Pet brand Bark, on the other hand, promises to repay customers’ loyalty through its pricing strategy. The company previously told Modern Retail that it still has a handful of customers paying as little as $17 a month (the price of its subscription when Bark initially launched in 2011). Although the brand said some customers have paused their subscriptions due to the period of high inflation, Bark was able to maintain a 96% customer satisfaction rating and a 2.3 million active subscriber base.

“The goal is just to be customer-friendly and treat the customer and the dog the way that we would hope we’re treated, that when they show us years of loyalty and commitment that they get the same in response [from] us,” Bark CEO and co-founder Matt Meeker told Modern Retail back in August.

Rebekah Kondrat, managing partner of retail agency Rekon Retail, said that the cost of acquiring customers or raising brand awareness has been skyrocketing in recent years. Focusing instead on loyalty can help brands keep their existing customer base coming back and keep them afloat during difficult economic periods. If the U.S. enters a recessionary period, she said having a loyal customer base could keep brands afloat if they need to pull back their marketing spending.

Kondrat said that regardless of whether the economy is up or down, people will want to spend money on their pets. So for many pet brands cultivating loyalty and becoming the default choice for consumers is crucial, she said. For example, Petco CEO Ron Coughlin told Fox Business in March that it has the “highest value” customers, which means they aren’t likely to switch pet food or care based on price or availability.

“[Pet ownership] is a years-long endeavor, sometimes a decade or so. So that customer is going to have to constantly buy food, buy a new leash or buy a new toy,” Kondrat said. “They want to just capture that and become the trusted source.”

Much like Petco, some pet brands are using loyalty programs to capture more customers.
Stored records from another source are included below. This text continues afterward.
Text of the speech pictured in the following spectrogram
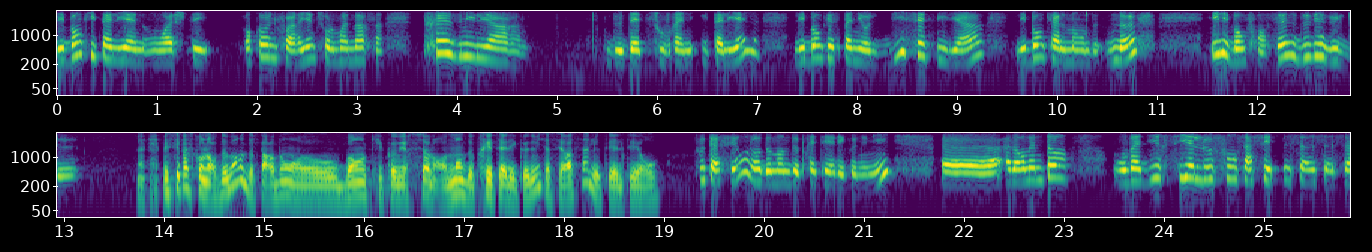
les banques italiennes ont acheté encore une fois, rien que sur le mois de mars, 13 hein, milliards de dettes souveraines italiennes, les banques espagnoles 17 milliards, les banques allemandes 9 et les banques françaises 2,2. Mais c'est parce qu'on leur demande, pardon, aux banques commerciales, on leur demande de prêter à l'économie, ça sert à ça le TLTRO Tout à fait, on leur demande de prêter à l'économie. Euh, alors en même temps, on va dire, si elles le font, ça, fait, ça, ça,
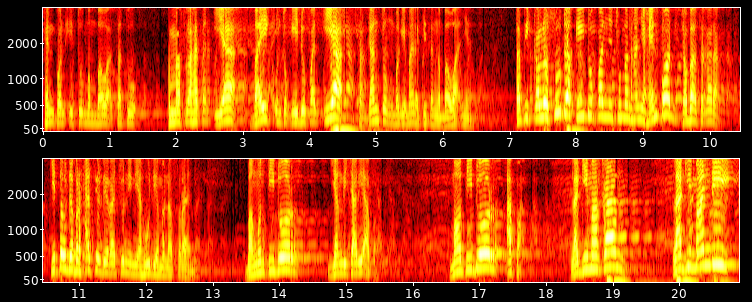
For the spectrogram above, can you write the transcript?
Handphone itu membawa satu kemaslahatan, iya, baik untuk kehidupan, iya, tergantung bagaimana kita ngebawanya. Tapi kalau sudah kehidupannya cuma hanya handphone, coba sekarang Kita udah berhasil diracunin Yahudi sama Nasrani. Bangun tidur, yang dicari apa? Mau tidur, apa? Lagi makan, lagi mandi.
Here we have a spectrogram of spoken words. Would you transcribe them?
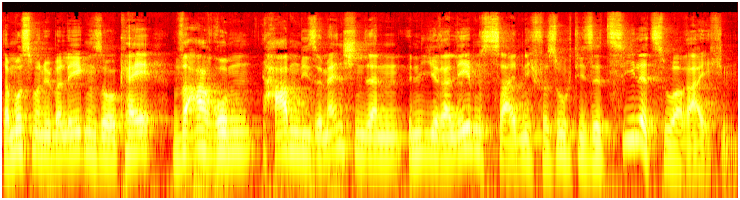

Pet Supplies Plus just recently introduced a loyalty program that gives members the ability to gain points, access to members-only pricing and access to exclusive new products, among others.

“The brand can count on these customers to keep coming back as long as they keep them happy… while allowing the brand to kind of go out and seek new customers,” Kondrat said. “So when the economy does turn around, the brands have grown their current customer base and then they’ll be able to put more dollars, or their dollar will go further, in their marketing efforts.”